To-Do List #44: Move All My Stuff Out Of My Parent's House - CHECK!

Hello fun crate of awesome-ness!
I finally checked off #44 from my To-Do List.  I got all my stuff out of my parent's house.  And it only took 13 years.

Granted, they took care of the decision making for me by choosing to move across the country.  But, its still exciting to know that all my stuff is now in ONE location.  No more nomadic wandering around the Earth, I have put down roots.  I have established a real, adult-like life for myself.  And I brought all my crap with me!

The only downside is that now I am even further away from #21: keep a minimal wardrobe/house.  We hung up the pictures in the living room tonight and I immediately thought 'ugh, there's too much stuff on the walls!'.  If I want to "decorate", I'll probably have to get over that.  

The other issue, which isn't necessarily a downside, is what to do with all the stuff that I want...but I don't really want.  Like my high school yearbooks.  Sure, I want them, I just don't want to store them.  Which is why they have been hiding in my parent's house for well over a decade.  What to do with these semi-treasured but totally annoying and bulky heirlooms?  Will I eventually part with them after now shipping everything across the Pacific?  Will I hold onto it to avoid dealing with how frustrating that question is to answer?  Only time - and storage space - will tell.  


Donʻt Compare Yourself to These Photos - EVER

I came across an article today about how Sharon Stone (55) opted not to undergo plastic surgery.  She touts the virtues of aging gracefully and the certain sex appeal only nature can provide.  Umm...except then I realize the photo caption was supposed to be her.  I did a triple take because the "girl" on the cover looks about 15 years old...but it is in some way an image that began as Sharon Stone.  The photo and article in New You magazine is beyond ironic - its painful.

It sickens me to know that we compare ourselves to pictures that are so clearly doctored and tampered with, assuming quite naturally that they are a completely benign 'little slice of life'.  And we look to these unattainable images for inspiration or even aspiration! 

Thumbs up for the message Sharon is sending about aging with dignity.  But thumbs down to the caption being placed under an image of a 55 year old woman with not a gray hair in sight, not one wrinkle on her face and teeth so white and straight they [insert joke about my sheltered upbringing here].  This is NOT what a 55 year old woman looks like.  Ever.

I love this Pinterest board because she does a great job of pointing out, from a technical perspective, why these images are so ridiculous and draws attention to just how damaging they can be.  Let's make sure to keep a realistic perspective on what we look at in the media and take these celebrity proclamations with a grain of salt.       


Saying Goodbye to My Childhood Home

From 5 years old, I have lived in the same house on the corner.  It had evolved over the years, as the living creature that is a home will often do, but it remains stoic to me - a place I can always return to.  After 30 years my parents have finally decided to leave the Northwest for good, house included.  Our recent trip was primarily centered around packing and cleaning. 

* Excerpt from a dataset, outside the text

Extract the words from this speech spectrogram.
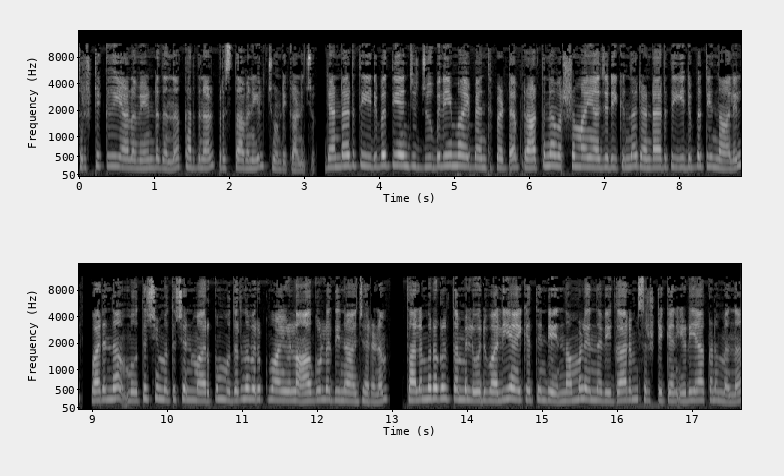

On our final morning I woke up bright and early while the house was still quiet.  It didn't really hit me until that moment.  This was the last time I would look at Ashworth Avenue from the inside of this house.  These halls, windows, patio, etc. would never again be part of my family.  My children will happily eat ice cream on a porch, but it won't be this same brick one where I stood and took a picture on my first day of school.  I don't know if I would describe the feeling as sad, so much as strange.  

I'm happy for my parents, overjoyed really, and I know that we can all be at home in Wisconsin, too.  However, some small part of me, a part I must have missed while weaning myself off the sentimentality associated with physical objects, longs for things like my childhood home to never change.  


Summer Time in the Northwest

The weather was uncannily beautiful, the fun was non-stop, the goodbyes were casual, and now our 5 week summer in the mainland has come to an end.

Though all these pictures are of Mr A's family, the majority of my trip was spent helping my parents prepare for a cross-country move.  Their first move in 30 years.  It's finally time to say sayonara to my childhood home.  I've spent the last few years starving off any sentimental feelings I have for physical possessions - however, standing in "my room" on that last morning was tough.  Strange.  The anxious feeling of staring over the brink.  I will never be inside that house again.  Arrg.  It's just weird.

I was happy to come home, exhausted and desperately needing a vacation from my vacation.  Less than 24 hours later I am back at work, questioning everything about my life.  And I do mean everything.  How will we cope with all these upcoming changes?  What do I want to do for work next year?  How am I going to get that book published?

I'm glad that we still have a little sniff of summer left.  Gives me time to prep and reflect and enter the new year (since it seems I will forever live by the academic calendar) with fresh eyes.  Thanks for a gorgeous time, Great Northwest and all your inhabitants.  We'll be back again soon!